### Task brief
Retrieve every line from the records in which the word "this" occurs.

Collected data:
== Segment start ==
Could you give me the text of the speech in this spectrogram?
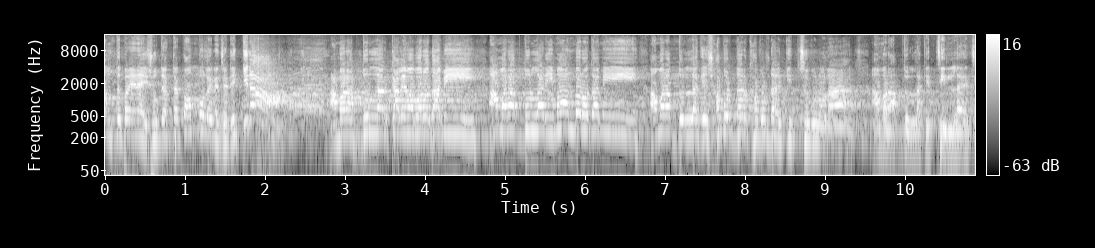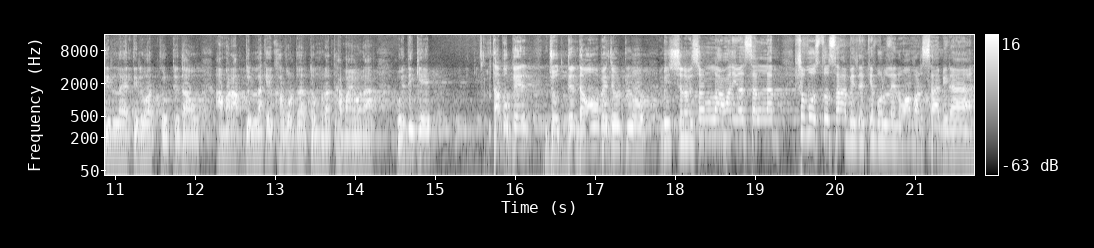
আনতে পারে নাই, শুধু একটা কম্বল এনেছে, ঠিক কিনা? আমার আব্দুল্লাহর কালেমা বড় দামি, আমার আব্দুল্লাহর ইমান বড় দামি, আমার আব্দুল্লাহকে খবরদার খবরদার কিচ্ছু বলো না। আমার আব্দুল্লাহকে চিল্লায় চিল্লায় তিলওয়াত করতে দাও। আমার আব্দুল্লাহকে খবরদার তোমরা থামায়ও না। ওইদিকে তাবুকের যুদ্ধের দাওয়া বেজে উঠল। বিশ্বনবী সাল্লাল্লাহু আলাইহি ওয়াসাল্লাম সমস্ত সাহাবীদেরকে বললেন, ও আমার সাহাবীরা,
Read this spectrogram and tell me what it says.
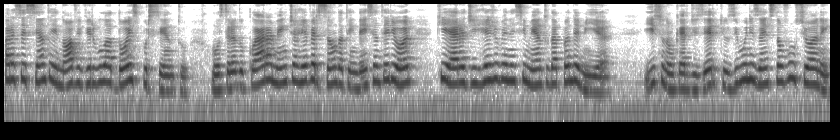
para 69,2%, mostrando claramente a reversão da tendência anterior, que era de rejuvenescimento da pandemia. Isso não quer dizer que os imunizantes não funcionem,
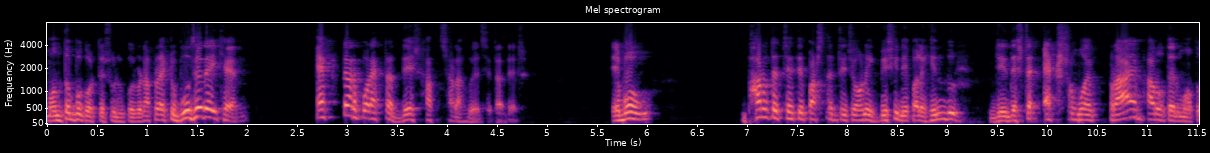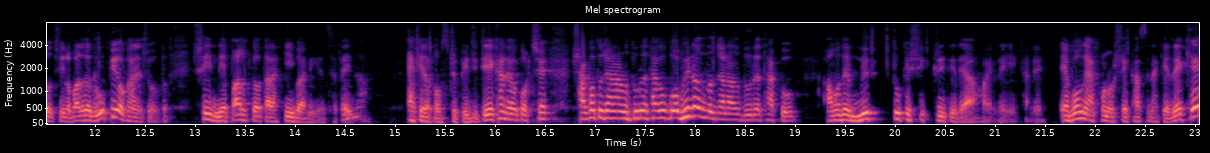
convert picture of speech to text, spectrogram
মন্তব্য করতে শুরু করবেন। আপনারা একটু বুঝে দেখেন, একটার পর একটা দেশ হাতছাড়া হয়েছে তাদের। এবং ভারতের চাইতে পার্সেন্টেজ অনেক বেশি নেপালে হিন্দুর। যে দেশটা এক সময় প্রায় ভারতের মতো ছিল, ভারতের রুপি ওখানে চলতো, সেই নেপালকেও তারা কি বানিয়েছে, তাই না? একই রকম স্টুপিডিটি এখানেও করছে, স্বাগত জানানো দূরে থাকুক, অভিনন্দন জানানো দূরে থাকুক, আমাদের মৃত্যুকে স্বীকৃতি দেওয়া হয় নাই এখানে। এবং এখনও শেখ হাসিনাকে রেখে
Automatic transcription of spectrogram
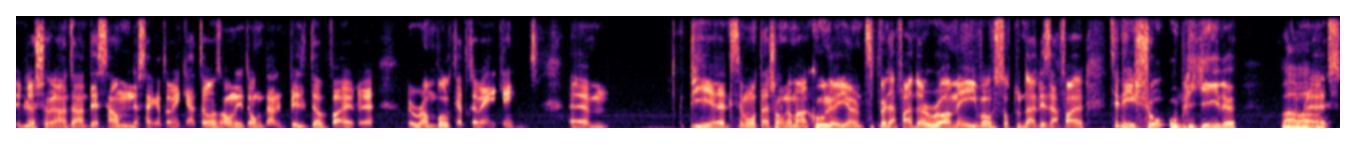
là, je suis rendu en décembre 1994. On est donc dans le build-up vers euh, le Rumble 95. Euh, puis euh, ces montages sont vraiment cool. là. Il y a un petit peu d'affaires de Raw, mais il va surtout dans des affaires, tu sais, des shows oubliés, là, Ah, comme ouais. le S-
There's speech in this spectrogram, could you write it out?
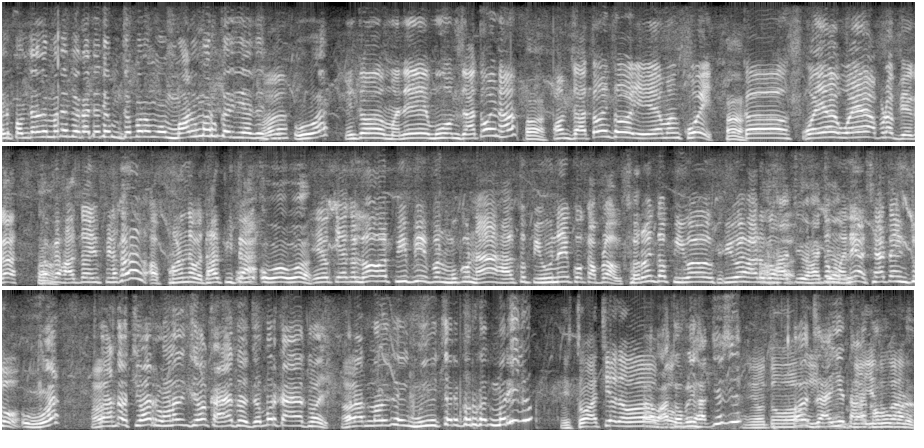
અને પંદર તો મને ભેગા થયા જબર મારું મારું કરી રહ્યા છે. હા? એમ તો મને હું આમ જાતો હોય ને આમ જાતો હોય તો એ મને કોઈ કે ઓયા ઓયા આપડા ભેગા. આપણે હાલ તો એ પેલા અફણ ને વધારે પીતા. ઓવે, ઓવે. એ કે કે લો પી પી. પણ મૂકું ના હાલ તો પીવું નહીં કોક આપડે અવસર હોય ને તો પીવા પીવા તો મને હસ્યા તા? આ તો ચોર રોણા જેવો કાયા તો જબર કાયા તો આ મારે તો હું વિચાર કરું કે મરી જો એ તો સાચી વાત વાત આપણી સાચી છે. એ તો જઈએ તાણે ખબર પડે.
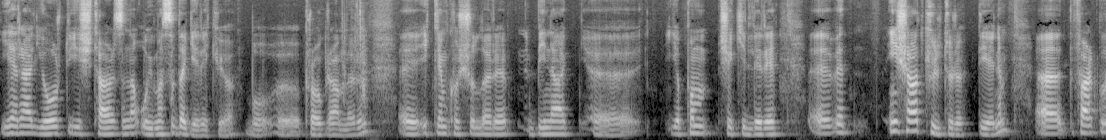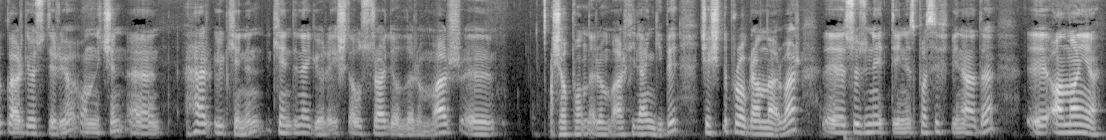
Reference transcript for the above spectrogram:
yerel yoğurt yiyiş tarzına uyması da gerekiyor bu e, programların. E, iklim koşulları, bina e, yapım şekilleri e, ve inşaat kültürü diyelim e, farklılıklar gösteriyor. Onun için e, her ülkenin kendine göre işte Avustralyalıların var, e, Japonların var filan gibi çeşitli programlar var. E, sözünü ettiğiniz pasif binada e, Almanya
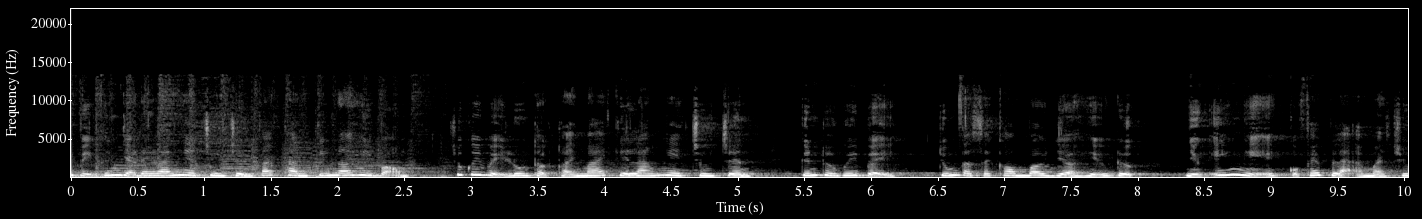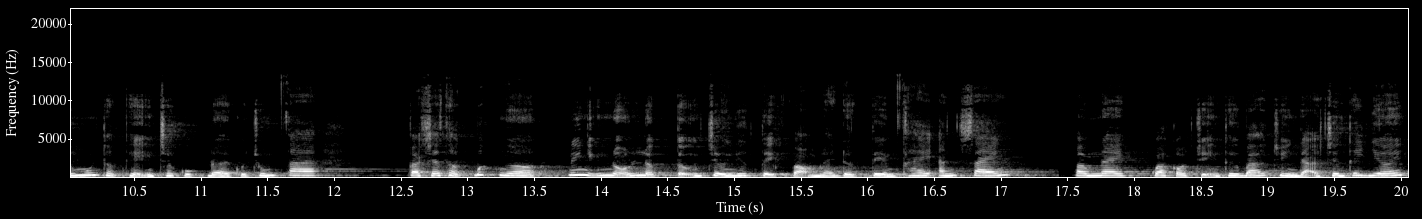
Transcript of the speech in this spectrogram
Quý vị khán giả đang lắng nghe chương trình phát thanh tiếng nói hy vọng. Chúc quý vị luôn thật thoải mái khi lắng nghe chương trình. Kính thưa quý vị, chúng ta sẽ không bao giờ hiểu được những ý nghĩa của phép lạ mà Chúa muốn thực hiện cho cuộc đời của chúng ta và sẽ thật bất ngờ nếu những nỗ lực tưởng chừng như tuyệt vọng lại được tìm thấy ánh sáng. Hôm nay, qua câu chuyện thư báo truyền đạo trên thế giới,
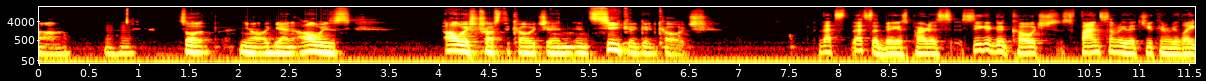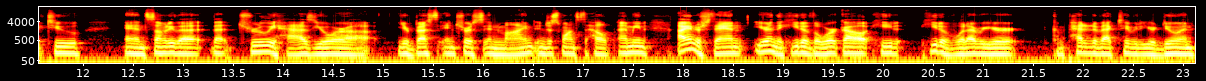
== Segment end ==
### Task solution
Could you give me the text of the speech in this spectrogram?
Read this spectrogram and tell me what it says.
There's speech in this spectrogram, could you write it out?
Transcript of the speech in this spectrogram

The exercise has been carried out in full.